My question involves court procedures for the state of: Texas
In 1989 a probate case was settled, and there were four parties who should have received equal shares of the disbursement of assett, which totaled about $110,000. The four people were two couples. Only one couple received assets. They verbally told the other couple that no funds were forthcoming from the estate, and the other couple took them at their word without demanding any proof or documentation. The first couple got all the money.
Now, almost 20 years later it has just been revealed and discovered that the second couple did not get any of the assets they were entitled to. Both the husband and wife are dead. Do the heirs to their estate have any recourse to recover the monies their parents were entitled to receive in 1989? There is proof ready to hand that both couples were entitled to equal shares in the estate. There is no proof that the second couple did not receive any of the money: you can't prove a negative?

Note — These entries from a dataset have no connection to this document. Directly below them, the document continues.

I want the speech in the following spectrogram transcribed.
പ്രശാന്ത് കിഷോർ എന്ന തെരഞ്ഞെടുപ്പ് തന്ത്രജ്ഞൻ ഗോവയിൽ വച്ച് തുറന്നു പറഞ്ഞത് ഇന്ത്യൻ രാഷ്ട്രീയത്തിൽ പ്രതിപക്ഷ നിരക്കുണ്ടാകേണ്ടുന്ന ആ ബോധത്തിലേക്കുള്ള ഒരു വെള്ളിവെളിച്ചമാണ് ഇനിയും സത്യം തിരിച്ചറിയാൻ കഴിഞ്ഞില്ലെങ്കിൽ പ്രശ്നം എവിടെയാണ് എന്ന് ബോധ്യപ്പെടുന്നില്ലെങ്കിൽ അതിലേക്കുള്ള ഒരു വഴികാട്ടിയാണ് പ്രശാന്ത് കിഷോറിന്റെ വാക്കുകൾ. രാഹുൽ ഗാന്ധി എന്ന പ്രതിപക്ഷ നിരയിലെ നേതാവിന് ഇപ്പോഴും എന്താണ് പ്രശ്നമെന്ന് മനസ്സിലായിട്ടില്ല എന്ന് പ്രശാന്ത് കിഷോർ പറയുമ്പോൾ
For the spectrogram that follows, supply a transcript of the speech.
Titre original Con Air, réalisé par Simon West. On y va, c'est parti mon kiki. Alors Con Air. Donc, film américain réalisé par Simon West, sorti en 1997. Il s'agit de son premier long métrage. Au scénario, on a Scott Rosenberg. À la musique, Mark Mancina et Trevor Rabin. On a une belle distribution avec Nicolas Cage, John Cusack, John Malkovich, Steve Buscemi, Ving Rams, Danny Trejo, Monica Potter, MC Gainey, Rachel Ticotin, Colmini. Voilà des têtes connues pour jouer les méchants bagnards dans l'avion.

Surely the court will have records of the checks issued for asset disbursement, and who they were issued to. There should be some way to obtain copies of the deposited checks, indicating what bank account they were deposited to, and then who owned that account. The couple who received the money used all of the money to build a brand new house. Their tax records might very well come into play as proof that they did not share the assets as they should have.

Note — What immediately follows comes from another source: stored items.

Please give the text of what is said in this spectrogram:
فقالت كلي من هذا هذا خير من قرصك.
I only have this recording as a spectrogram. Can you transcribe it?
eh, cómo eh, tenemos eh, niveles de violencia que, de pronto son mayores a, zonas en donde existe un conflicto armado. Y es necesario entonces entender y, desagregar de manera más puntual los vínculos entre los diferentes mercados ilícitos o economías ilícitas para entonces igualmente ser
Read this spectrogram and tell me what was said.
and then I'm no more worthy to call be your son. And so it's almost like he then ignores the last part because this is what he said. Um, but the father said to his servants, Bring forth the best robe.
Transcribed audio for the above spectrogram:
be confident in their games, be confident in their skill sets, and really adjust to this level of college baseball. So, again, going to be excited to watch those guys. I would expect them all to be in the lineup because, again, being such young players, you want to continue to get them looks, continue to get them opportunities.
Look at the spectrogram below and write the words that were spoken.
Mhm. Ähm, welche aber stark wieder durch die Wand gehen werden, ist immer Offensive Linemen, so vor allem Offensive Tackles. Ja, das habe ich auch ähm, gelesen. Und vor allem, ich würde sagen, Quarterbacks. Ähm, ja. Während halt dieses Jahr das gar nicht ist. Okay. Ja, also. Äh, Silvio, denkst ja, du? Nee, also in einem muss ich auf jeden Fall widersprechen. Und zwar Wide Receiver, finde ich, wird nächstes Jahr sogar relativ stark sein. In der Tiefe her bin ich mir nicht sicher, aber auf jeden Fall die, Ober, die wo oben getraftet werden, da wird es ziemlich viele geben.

But, before getting into all the proving up of where the assets went, is it even feasible to file a lawsuit on something this old? I know the normal statue of limitation on filing a civil suit is two years. But I'm also under the impression that the 2 year statue of limitations clock begins ticking when the damaged party becomes aware of the harm, not necessarily when the harm took place.
Any input on this would be very helpful.